• Is this a binary heap with just the usual heap invariant or does it also have some balance constraints that it has to satisfy as well? For example, I can create a degenerate heap that's just a list that nevertheless satisfies the heap invariant (namely, that the children must be smaller than the parent).
– Lee
Nov 16, 2016 at 0:12
• @LeeGao, it is book question, I suppose it is usual binary heap, as there was nothing about balancing in this chapter Nov 16, 2016 at 0:20
• @LeeGao According to wikipedia, a binary heap is defined to have the property of a complete binary tree (All levels except possible the lowest one are fully filled, and the lowest level is filled from left to right). Nov 16, 2016 at 7:07
• I wasn't aware that this is the standard definition. I was taught that binary heaps should satisfy the shape property, but that it isn't always required.
– Lee
Nov 16, 2016 at 8:04
• If it's from a book, can you give the citation to the book where it appears and the chapter & exercise number? There's a chance it might help others to look up the context there (e.g., how that book defines binary heap), if they have a copy too.
– D.W.
Nov 16, 2016 at 16:30

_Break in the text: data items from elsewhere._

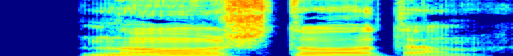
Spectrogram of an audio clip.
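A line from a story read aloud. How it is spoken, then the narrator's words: Displeased, irritated reply. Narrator (Russian): ответил тот недовольным и раздраженным тоном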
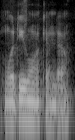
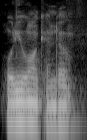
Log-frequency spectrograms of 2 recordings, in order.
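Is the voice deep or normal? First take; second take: normal; deep. First: It is said in a normal voice. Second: It is said in a deep voice.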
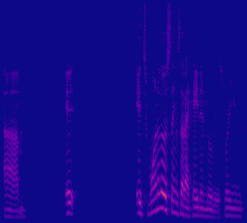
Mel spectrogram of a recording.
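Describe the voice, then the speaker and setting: Male film podcast panelist, average register, informal and conversational delivery. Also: medium pitch. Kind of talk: casual film discussion.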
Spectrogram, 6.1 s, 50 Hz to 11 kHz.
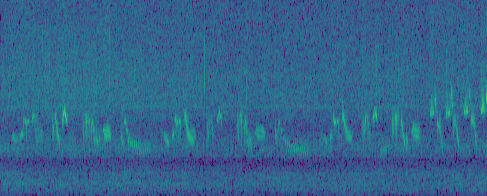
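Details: Skylark song above poppy fields in Cornwall, recorded June 2014. A continuous, fairly quiet babble of high chirps that turns brighter and more staccato toward the end.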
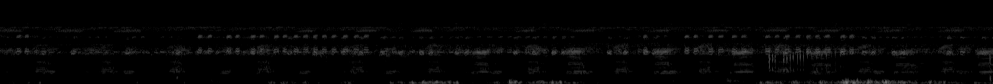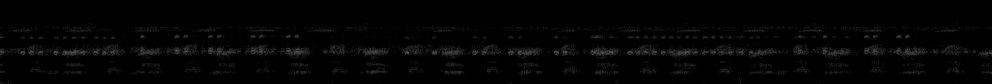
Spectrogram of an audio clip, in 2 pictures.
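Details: A steady frog chorus of closely spaced pulsed croaks runs throughout, layered over a constant high insect and cricket drone, while two brief low gusts of wind pass near the fifth and ninth seconds.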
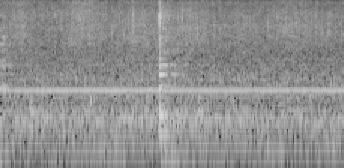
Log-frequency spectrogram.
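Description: Sliced onions sizzle in a hot pan for beef burgundy, a soft steady frying hiss with one brief crackle, and no one talks.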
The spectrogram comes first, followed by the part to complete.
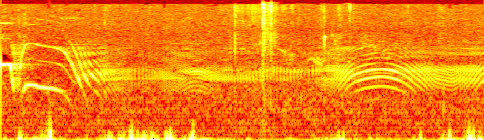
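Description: Outdoor bird calls: short high chirps that rise and fall, once near the start and again near the end, over irregular low rumbling knocks.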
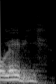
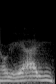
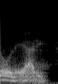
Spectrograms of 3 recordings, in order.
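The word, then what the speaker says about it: O'Leary: en la escuela oleri que le dicen oleari también porque así se escribe pero la señorita josea nos acostumbró a decirle oleri que era por el general oleri que no era el general oleari sino oleri oleri de las barrios de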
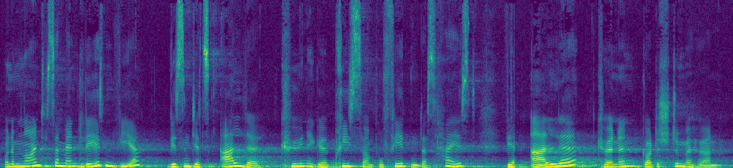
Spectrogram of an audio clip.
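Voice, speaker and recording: Excitable young woman in an echoey room. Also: fairly high pitch. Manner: animated, talks in quick restarts. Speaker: guest sharing her faith story. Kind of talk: personal testimony in casual chat. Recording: echoey room with long reverb.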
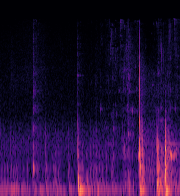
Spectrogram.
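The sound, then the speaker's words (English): Water from Rite Aid is poured into a cup in short splashy bursts, with a few sharp liquid plops and gurgles over a low background rumble. “Come on, pour some.”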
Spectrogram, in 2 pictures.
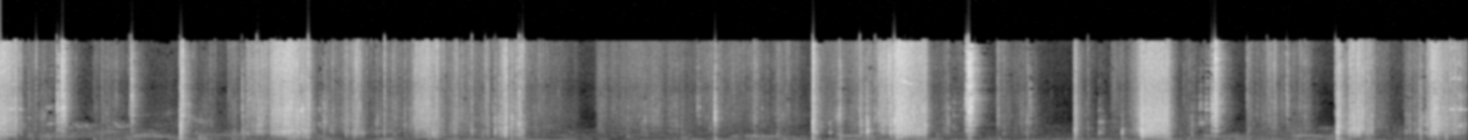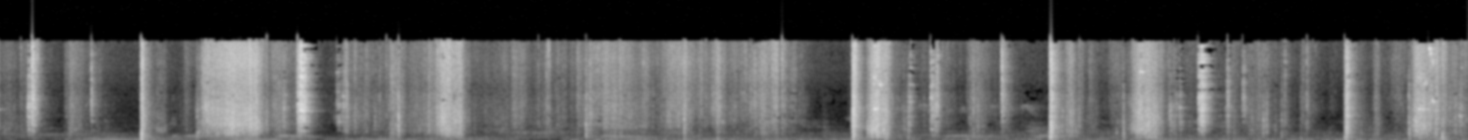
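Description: Coconut husk being pried apart with a hooked iron bar and torn off by hand: irregular sharp cracks and ripping of the tough fibres every second or two, some tears lasting about half a second.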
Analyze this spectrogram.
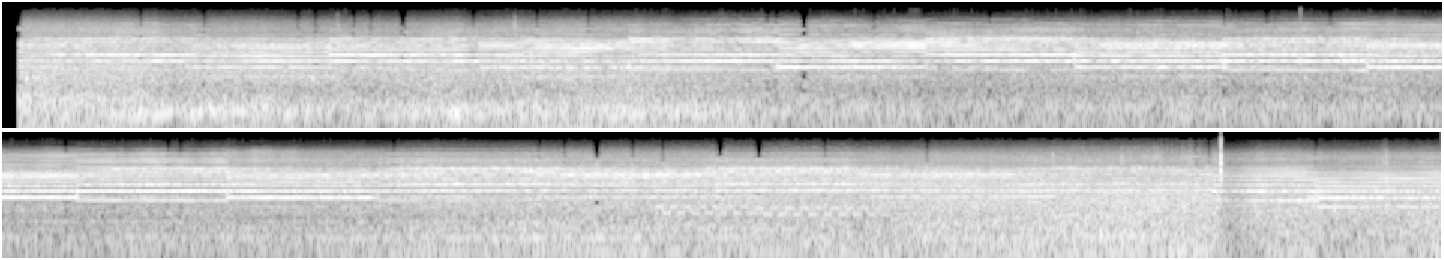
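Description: A two-tone ambulance siren wails as the ambulance passes.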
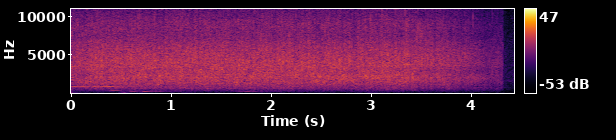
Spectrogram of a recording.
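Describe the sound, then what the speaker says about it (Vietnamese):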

$$n$$ element tree has depth $$\lceil{\log_2n}\rceil-1$$. If $$h$$ is the height of nodes in any $$n$$ element heap from leaves then the nodes are situated at the depth of $$\lceil{\log_2n}\rceil-1-h$$ from the root.

Now, at most $$2^{\lceil{\log_2n}\rceil-1-h} = \lceil{\frac{n}{2^{h+1}}}\rceil$$ nodes/leaves are possible with $$\lceil{\log_2n}\rceil-1-h$$ depth in a heap.

Note that depth is the number of edges from the root & height is the number of edges from the highest level in a heap.

• consiser heap... n=4 when height is 0 ceil(n/2)=2 (upper bound is fine) when height is 1 ceil(n/4)=1 (here the upper bound is not correct) when height is 2 ceil(n/8)=1 (here it is correct) consider this heap... n=5 when height is 0 ceil(n/2)=3 (upper bound is fine) when height is 1 ceil(n/4)=2 (here the upper bound is correct) when height is 2 ceil(n/8)=1 (here it is correct) please explain me why is it so?? have I made any mistake in understanding the theorem statement?? Apr 3, 2020 at 6:02
• Could you please explain why is depth of tree $\lceil \lg n\rceil-1$ while I read and proved $\lfloor \lg n \rfloor$ ? Jul 9, 2020 at 15:53
• @SachinBahukhandi Ain't both expressions same? Jul 11, 2020 at 8:06
• Well how, I am confused on that. Please explain. Thank you. I know that $\lfloor x \rfloor \le x \le \lceil x \rceil$ Jul 11, 2020 at 15:48